V-Cube 3

V-Cube released their first 3x3x3, the V-Cube 3, in January 2012. Like many V-Cubes, it is also available as a pillow-shaped version, called V-Cube 3b. The V-Cube 3 is available assembled and DIY, which comes with 3 sets of springs with different tensions.

The mechanism resembled a lot of the newer DaYan cubes, including use of "torpedoes" to prevent popping. This caused a lot of controversy; especially as V-Cube previously filed a lawsuit for patent infringement against Dayan and because of questions regarding the matter being avoided on their Facebook page.

Although V-Cube 3 was initially rated as a decent cube, many reviewers and cubers still preferred the Dayan ZhanChi because of smoothness and somewhat better corner cutting.

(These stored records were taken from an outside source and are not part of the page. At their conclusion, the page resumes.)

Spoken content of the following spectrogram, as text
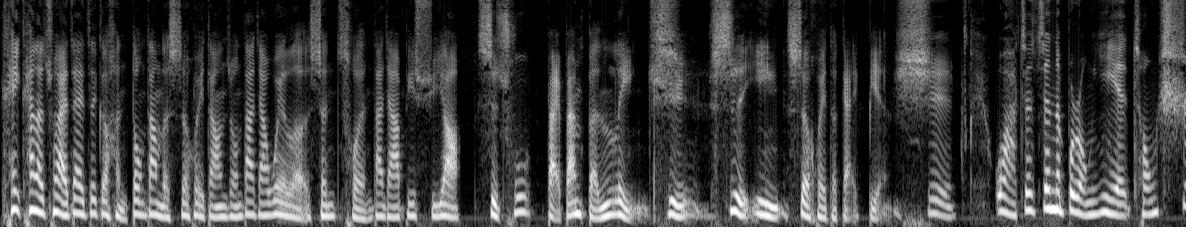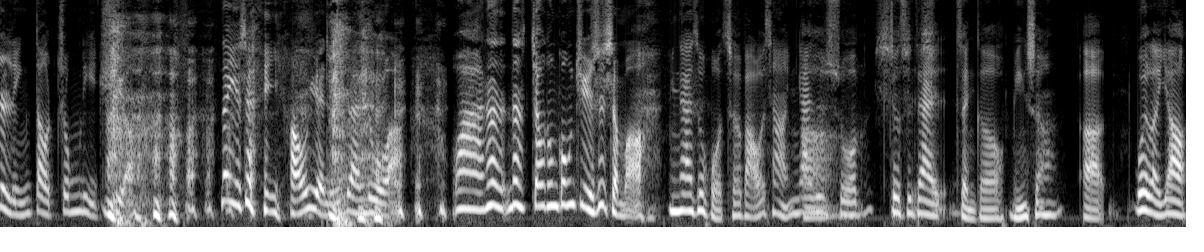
可以看得出来，在这个很动荡的社会当中，大家为了生存，大家必须要使出百般本领去适应社会的改变。是，哇，这真的不容易，从士林到中立去啊，那也是很遥远的一段路啊。哇，那那交通工具是什么？应该是火车吧？我想应该是说，就是在整个民生呃，为了要。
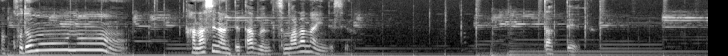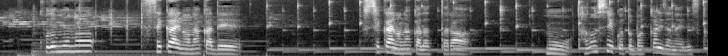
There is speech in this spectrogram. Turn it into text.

V-Cube 4

The V-Cube 4 was released in January 2013.

V-Cube 5

Upon its release (in 2008), the V-Cube 5 was considered to be the best 5x5 on the market. The mechanism incorporated new principles which allows it to have low friction but also to remain intact even when several pieces are removed; meaning a particular algorithm or step can be completed, and then the pop repaired. The V-cube 5x5 can cut corners without being broken in or lubed at all; however this puzzle needs to be broken in to make it easier to turn.

However by around 2011, the V-Cube 5 became eclipsed by the Shengshou 5x5 which had a much lower price. Newer brands by other manufacturers such as MoYu and QiYi are considered to be better cubes.

V-Cube 5

V-Cube 6

Released in 2008. This cube has a clicking mechanism to keep a hidden inner layer it has from coming out of alignment; however it does pop quite frequently. This puzzle does require breaking in & lubrication, but the outer layers are considerably faster when this is done, Out of the box, it has a tendency for minor lockups, and to improve the performance, it needs be modified. Also, with modification, the clicking in the middle layer can be removed. This cube became less popular since Shengshou released its 6x6 in 2011.

V-Cube 6

Video

V-Cube 7

Released in 2008. The V-Cube 7 is much like the V-cube 5 in mechanism, but the outer layers are much smoother and the inner layers require more effort to turn. The V7 is also untensionable; meaning the cube cannot be tensioned. There was however a modification that could fix this. The pillowed shape is to hide the fact that the outer layers of the cube are a little larger than the inner layers; otherwise the outer layers could just fall out.

Shengshou released a (cubic) 7x7 in 2012 which quickly became the preferred cube among speedcubers.

V-Cube 7

Video

V-Cube 8

The V-Cube 8 was released in 2014.

Modifications

The V-Cube 5, 6, and 7 all had several modifications; the most notable of these was Memyselfandpi's V-Cube 6 mod. It helped make the layers smoother and completely got rid of the clickiness. It was also part of the mod to put dirt into the cube, although it is not recommended as it makes the cube harder to turn. The V-Cube 5 and 7 mods were mainly sanding down the bumps on the pieces. Memyselfandpi has videos of these mods on Youtube.

History

V-Cubes were initially announced in 2003 as Olympic Cubes.[2] It was initially believed to be spam on the Yahoo! speedsolvingrubikscube forum. Although patents were announced in 2004, there was little information about V-Cubes even in early 2007.[3] Later in 2007, prototypes of V-Cube 5 through 7 were sent to Frank Morris, the world record holder for 4x4 and 5x5 at the time.

Patents and controversy

The V-Cube is protected by patent in many parts of the world, which has led to some controversy regarding knock-offs. Even puzzle types that are not available, such as the Maru 4x4x4, are considered in violation of patent, as the mechanism is inspired by V-Cubes. See for example this Speedsolving.com thread.

They have also criticized because of poor customer service on their Facebook page regarding questions about whether their V-3 DIY had torpedoes inspired by Dayan.

The US patent can be found on Google Patents.[4]

See also

External links